In other words, you tell kids they don’t have a chance, and they don’t bother trying. Talk about your self-fulfilling prophecies.
I’m especially disgusted by the inclusion of a Bible verse at the end. The Bible tells us to press forward and run the race before you, not look around and see what is and isn’t fair. Help your brother and sister, but run your race the best you can, for God.
Dr. Swain’s own story is proof positive that you can win no matter where someone tells you your starting line is. As she pointed out, the civil rights laws of the 1960s established equality under the law. We all have different circumstances in life, but under the law of the land, there is equal opportunity. Not equity (equality in outcome, because outcome depends on whether you decide to run the race or not), but equal opportunity (you can choose to run the race or not, because you are allowed to run).
I’d seen that video of the faux race before, mind you.
The church I’d worked at back in 2020 had replaced the older children’s pastor (who’d “resigned” i.e. been fired) with a young couple right out of college. On the new children’s pastor’s wife’s Facebook page, she’d shared that video pointing out how true and powerful it was.
The lack of discernment was disheartening; Dr. Swain had pointed out how CRT has infiltrated the church in incredible amounts, packaged as social justice, and she’s right. And at this point, most people aren’t even going to be able to see it for what it is, so tightly have these unbiblical ideas been meshed with poorly used scriptures.
I’m guessing lots of Christians have shared that video online, unaware of the poison in it.
The video was emotional and powerful, as deception generally is.
You hammer a person’s emotions, you can control them and get them to do or believe anything.
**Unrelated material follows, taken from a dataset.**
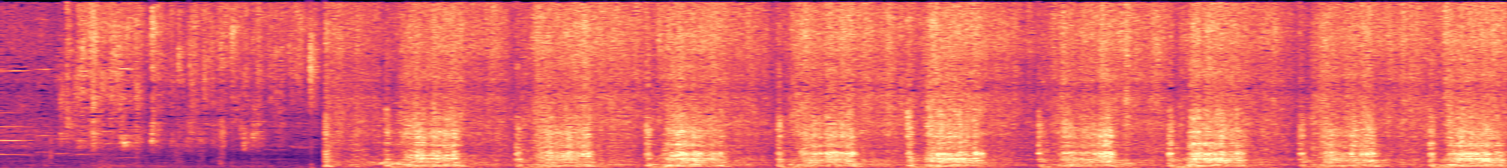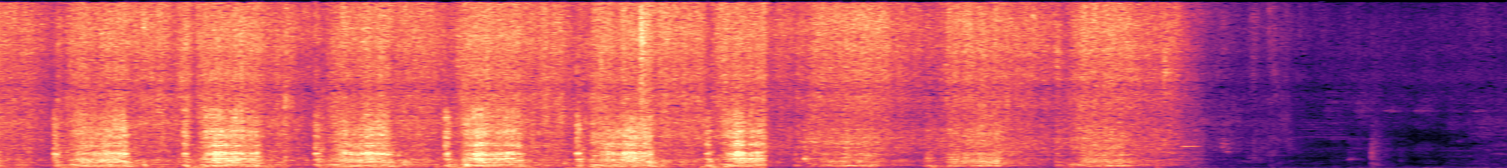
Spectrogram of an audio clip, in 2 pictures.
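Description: GE top-load washing machine running with a loud, rhythmic grinding noise that pulses a little under twice a second. It starts about two seconds in and stops abruptly near the end. It is the excessive noise that the repair puts down to a faulty actuator.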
We certainly learned that during the pandemic, and we see it with CRT. It’s an appeal to emotion, and it’s everywhere. Online, in school, in our entertainment, in church, wrapped in dramatic music and story and Bible verses. As Dr. Swain pointed out, with CRT personal story and experience trump fact and reality. All the logic, data, and verifiable facts in the world can’t stand before someone sharing their emotional personal story, in the world we now live.
This kind of thing taps into our nature of wanting the underdog to win. It taps into people who feel guilty they have had an easier life than others (a kind of survivor’s guilt). It creates false dichotomies and excludes any other considerations by so narrowly corralling how you feel that you can go in no other direction than the one you’re led in.
It appeals to emotion, and it is emotionally spread.
The only reaction I had to those women who dominated the Q&A last night was a thank you for illustrating so well exactly what was described as happening in our education system and what the end result looks like in person. It is pure poison, and once a mind is infected—barring a miracle—it’s too late.
And while being emotional may be a valid tool in their tool box—since “lived experience” is the great truth for these cultural Marxists—that toolbox leaves them poorly equipped, apparently, when they are asked a simple question: what do you want?
“I have a doctorate so you should respect me and listen to me,” implies the minority woman in the audience to the minority woman on the stage with the doctorate. We do, indeed, live in a world where the last two generations got a participation ribbon for showing up.
*Quotes aren’t exact verbatim.